“How long, Oh Lord? How long must I bear pain in my soul and have sorrow in my heart all day long?”
— Psalm 13:1a,2 (NRSV)
The expression of lament, calling out to God in anguish, weaves throughout the Hebrew and Christian Scriptures and, indeed, all of humanity. In times of sorrow, distress or fear, humans have called out to God, wondering why there is pain, what is the cause of their distress, how long it will last.
From Job, questioning God’s purpose and presence, to the disciples wondering how Jesus could fall asleep and leave them to perish in a sinking boat, to Jesus crying out to God on the cross, we find words to voice our own anguish in times of distress.
When I turned on my television this morning, I heard similar cries, as the story of nine lives taken scrolled across the screen. In my heart, the words “How long, Oh Lord?” came through the grief over yet another violent and senseless act of hatred. In times like these, we cry out to God and ask God to please do something!
Yet, I must also wonder, even as we cry out to God, asking how long, asking God to do something to fix the wrongs in this world, is God looking back at us and asking, “How long?” How long will we continue to allow violence to be glorified, and seen as an answer to our conflicts? How long will we teach our children more about difference than about love, more about hatred than about peace?
While we are called to trust in God and know that the Creator continues to work in and through the world and through us, we also have a responsibility to act. Micah 6:8 reminds us that our job is to “do justice, and to love kindness, and to walk humbly with our God.” We are called to walk (humbly!) with God, not sit around waiting around for God to “fix it.” We are called to be involved in the world.
To cry out to God, to recognize our own anguish and that of others, to recognize the injustice and violence of our world is a good first step.
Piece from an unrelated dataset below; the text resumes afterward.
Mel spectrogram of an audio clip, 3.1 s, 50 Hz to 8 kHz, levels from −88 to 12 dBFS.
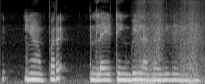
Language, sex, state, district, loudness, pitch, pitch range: Hindi, female, Himachal Pradesh, Shimla, -12 LUFS, 210 Hz, 205-225 Hz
However, even as the events in Charleston currently take a center stage, we know that before too long the coverage will wane, the attention will fade, and we will go on with our lives as usual — until the next senseless act of hateful violence fills our screens.
Will we sit around and passively wait, wondering why God doesn’t just “fix it?” Or can we seek to be a part of God’s kingdom on earth, by insisting on justice instead of violence, kindness instead of hatred, and walking humbly with our God and our neighbor, too.